YOUR TASK: The lines from the one containing "Please turn the" through the end of the entries are what to output; reproduce them exactly and add nothing.

MATERIAL TO PROCESS:

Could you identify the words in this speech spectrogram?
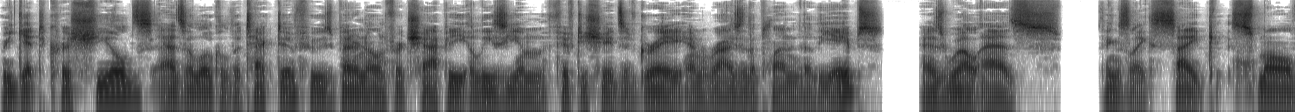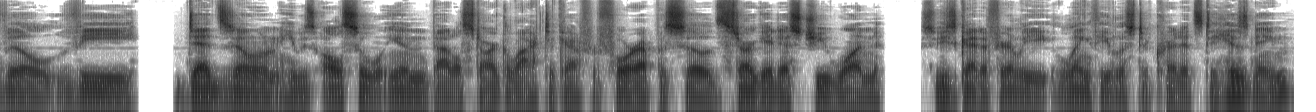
We get Chris Shields as a local detective who's better known for Chappie, Elysium, Fifty Shades of Grey, and Rise of the Planet of the Apes, as well as things like Psych, Smallville, V, Dead Zone. He was also in Battlestar Galactica for four episodes, Stargate SG 1. So he's got a fairly lengthy list of credits to his name,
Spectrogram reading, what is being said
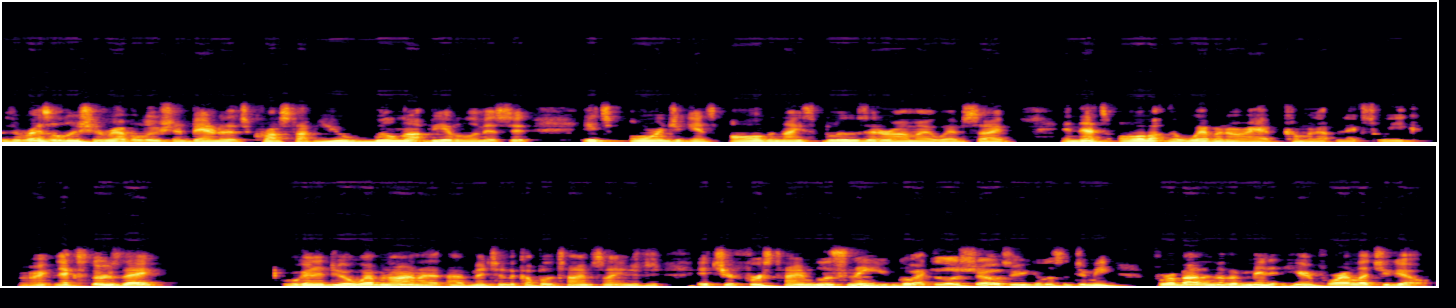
the resolution revolution banner that's across top. You will not be able to miss it. It's orange against all the nice blues that are on my website. And that's all about the webinar I have coming up next week. All right, next Thursday, we're going to do a webinar, and I, have mentioned a couple of times tonight. It's your first time listening. You can go back to those shows, or you can listen to me for about another minute here before I let you go.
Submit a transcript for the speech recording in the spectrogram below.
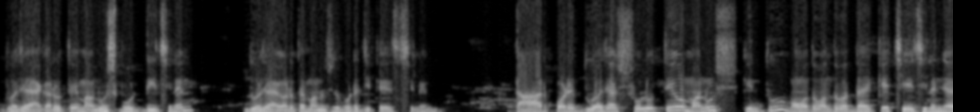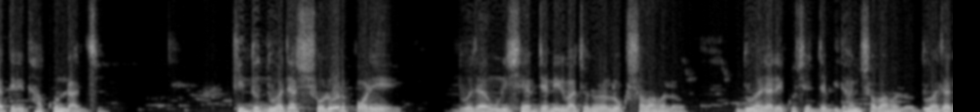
দু হাজার এগারোতে মানুষ ভোট দিয়েছিলেন দু হাজার এগারোতে মানুষের ভোটে জিতে এসেছিলেন। তারপরে দু হাজার ষোলোতেও মানুষ কিন্তু মমতা বন্দ্যোপাধ্যায়কে চেয়েছিলেন যেন তিনি থাকুন রাজ্যে। কিন্তু দু হাজার ষোলোর পরে দু হাজার উনিশের যে নির্বাচন হলো, লোকসভা হলো, দু হাজার একুশের যে বিধানসভা হলো, দু হাজার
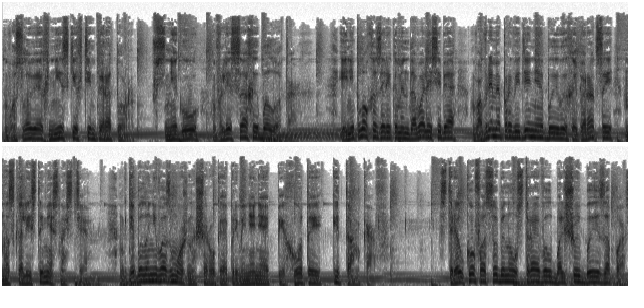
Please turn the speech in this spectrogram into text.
в условиях низких температур, в снегу, в лесах и болотах и неплохо зарекомендовали себя во время проведения боевых операций на скалистой местности, где было невозможно широкое применение пехоты и танков. Стрелков особенно устраивал большой боезапас,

SOLUTION TO THIS PROBLEM:
Please turn the speech in this spectrogram into text.
в условиях низких температур, в снегу, в лесах и болотах и неплохо зарекомендовали себя во время проведения боевых операций на скалистой местности, где было невозможно широкое применение пехоты и танков. Стрелков особенно устраивал большой боезапас,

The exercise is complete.